“None of this means that Russia will go nuclear. That would be a truly world-changing decision,” Baklitskiy said.
“And it is not clear that such a move would even produce any desired results [President] Putin. … But expanding the terms of possible use in the middle of an ongoing war is a huge gamble,” he added. “We would all be safer without it, including Russia.”
“Reducing the Taboo”
US President Joe Biden condemned Putin’s threat to use nuclear weapons and urged allied UN leaders to reject Russia’s invasion of Ukraine.
Speaking at United Nations headquarters in New York on Wednesday, Biden accused the Kremlin of making “reckless” and “irresponsible” threats and said: “A nuclear war cannot be won and must never be fought.”
His comments echoed those of NATO Secretary General Jens Stoltenberg, who told Reuters on Wednesday that the 30-nation Western defense alliance would remain calm and not engage in “the same reckless and dangerous nuclear rhetoric as President Putin.”
Beatrice Fihn, Nobel laureate and executive director of the International Campaign Against Nuclear Weapons, called on political leaders to renew efforts to get rid of all nuclear weapons by signing and ratifying the Treaty on the Prohibition of Nuclear Weapons.
Mikhail Svetlov | Getty Images
Putin has repeatedly hinted at Russian nuclear weapons during the conflict in Ukraine. However, Western leaders doubt that Moscow will use a weapon of mass destruction.
Ukrainian President Volodymyr Zelensky told German media on Wednesday that he does not believe the world will allow Putin to use nuclear weapons.
Beatrice Fihn, Nobel laureate and executive director of the International Campaign to Abolish Nuclear Weapons, told CNBC that Putin’s “incredibly dangerous and irresponsible” threats drastically increase the risk of a nuclear conflict escalating.
“Threats to use nuclear weapons lower the threshold for their use,” Fihn said by email. “The subsequent discussion by politicians and commentators about the possible use of nuclear weapons by Russia and possible nuclear responses, without even discussing the disastrous humanitarian impact of the use of so-called “tactical” nuclear weapons, diminishes the taboo against their use.
Fihn called on the international community to “unanimously condemn any and all nuclear threats” and urged political leaders to renew efforts to get rid of all nuclear weapons by signing and ratifying the Treaty on the Prohibition of Nuclear Weapons.
‘No Going Back’
Max Hess, a fellow at the Foreign Policy Research Institute think tank, described Putin’s nuclear threats as “a very significant announcement.”
“The real danger in Putin’s speech was that he is willing to use nuclear weapons to defend Russian territory, including territory that they intend to annex,” he told CNBC’s “Street Signs Europe.”
“This includes not only the Donetsk and Lugansk regions, the traditional Donbass, but also all of Zaporizhzhia and all of Kherson – regions of Ukraine that are still highly contested and where the Russians do not control their entirety.”

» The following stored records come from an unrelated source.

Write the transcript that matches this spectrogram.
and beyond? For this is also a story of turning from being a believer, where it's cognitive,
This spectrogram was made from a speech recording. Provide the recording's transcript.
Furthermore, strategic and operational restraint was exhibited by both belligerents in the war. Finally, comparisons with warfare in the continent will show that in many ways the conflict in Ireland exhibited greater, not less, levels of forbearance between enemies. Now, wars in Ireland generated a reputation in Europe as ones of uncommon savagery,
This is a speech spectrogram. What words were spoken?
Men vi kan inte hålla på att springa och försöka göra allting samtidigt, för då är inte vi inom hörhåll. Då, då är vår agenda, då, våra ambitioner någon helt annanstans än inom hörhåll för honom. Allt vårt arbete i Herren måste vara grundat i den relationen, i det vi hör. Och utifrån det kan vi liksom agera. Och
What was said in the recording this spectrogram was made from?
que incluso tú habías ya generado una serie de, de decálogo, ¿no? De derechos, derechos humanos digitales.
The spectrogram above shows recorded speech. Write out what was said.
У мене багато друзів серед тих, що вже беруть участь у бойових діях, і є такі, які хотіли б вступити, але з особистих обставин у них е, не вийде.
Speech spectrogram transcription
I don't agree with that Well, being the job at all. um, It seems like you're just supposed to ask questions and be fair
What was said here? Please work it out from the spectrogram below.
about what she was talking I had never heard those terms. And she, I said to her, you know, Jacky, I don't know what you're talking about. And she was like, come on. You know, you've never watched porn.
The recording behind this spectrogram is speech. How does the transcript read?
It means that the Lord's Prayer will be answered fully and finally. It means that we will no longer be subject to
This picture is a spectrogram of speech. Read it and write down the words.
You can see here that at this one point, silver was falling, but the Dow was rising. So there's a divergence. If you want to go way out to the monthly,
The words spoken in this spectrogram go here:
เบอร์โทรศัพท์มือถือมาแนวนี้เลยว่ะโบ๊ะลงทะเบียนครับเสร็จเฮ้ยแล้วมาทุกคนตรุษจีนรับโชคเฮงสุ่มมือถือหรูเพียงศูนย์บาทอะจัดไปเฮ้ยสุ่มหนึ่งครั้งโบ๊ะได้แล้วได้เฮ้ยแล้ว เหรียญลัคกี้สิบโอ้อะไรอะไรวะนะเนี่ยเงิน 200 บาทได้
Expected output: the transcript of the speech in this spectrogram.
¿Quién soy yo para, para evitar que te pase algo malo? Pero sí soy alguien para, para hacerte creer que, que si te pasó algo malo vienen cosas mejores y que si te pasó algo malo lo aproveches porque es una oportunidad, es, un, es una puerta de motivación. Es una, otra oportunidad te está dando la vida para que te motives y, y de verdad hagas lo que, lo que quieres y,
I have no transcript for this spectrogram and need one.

“What this means for the territories still under Ukrainian control in terms of Putin’s threats remains to be seen,” Hess added.

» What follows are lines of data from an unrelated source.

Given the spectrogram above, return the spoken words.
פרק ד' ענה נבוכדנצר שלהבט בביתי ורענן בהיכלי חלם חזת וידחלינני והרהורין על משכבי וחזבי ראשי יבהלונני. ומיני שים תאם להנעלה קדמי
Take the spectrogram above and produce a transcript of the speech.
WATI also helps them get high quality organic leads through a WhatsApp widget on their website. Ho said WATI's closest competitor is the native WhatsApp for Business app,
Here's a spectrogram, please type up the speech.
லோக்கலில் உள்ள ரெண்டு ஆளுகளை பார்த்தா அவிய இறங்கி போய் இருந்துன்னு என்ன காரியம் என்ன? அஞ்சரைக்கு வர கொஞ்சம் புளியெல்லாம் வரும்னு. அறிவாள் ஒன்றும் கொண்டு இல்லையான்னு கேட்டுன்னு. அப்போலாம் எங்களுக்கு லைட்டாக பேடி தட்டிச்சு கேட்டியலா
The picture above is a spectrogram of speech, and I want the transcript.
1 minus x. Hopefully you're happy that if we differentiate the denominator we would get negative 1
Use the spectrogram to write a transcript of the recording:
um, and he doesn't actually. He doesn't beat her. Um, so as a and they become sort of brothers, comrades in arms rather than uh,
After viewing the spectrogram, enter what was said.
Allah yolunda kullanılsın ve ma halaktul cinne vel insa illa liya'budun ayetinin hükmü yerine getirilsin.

If Putin were to use a so-called tactical nuclear weapon in Ukraine, there would be “no going back” or “negotiations,” according to Timothy Ash, emerging markets strategist at BlueBay Asset Management.
In such a scenario, Putin “is done with the West forever, and probably even China, India, South Africa, the BRICS and the rest of the non-aligned world will turn against him,” Ash said. The BRICS acronym refers to Brazil, Russia, India, China and South Africa.
A weapon of mass destruction, or weapons of mass destruction, “is a deterrent,” Ash said. “When it’s used, it actually loses its power.”
The Russian Foreign Ministry was not immediately available for comment when contacted by CNBC on Friday.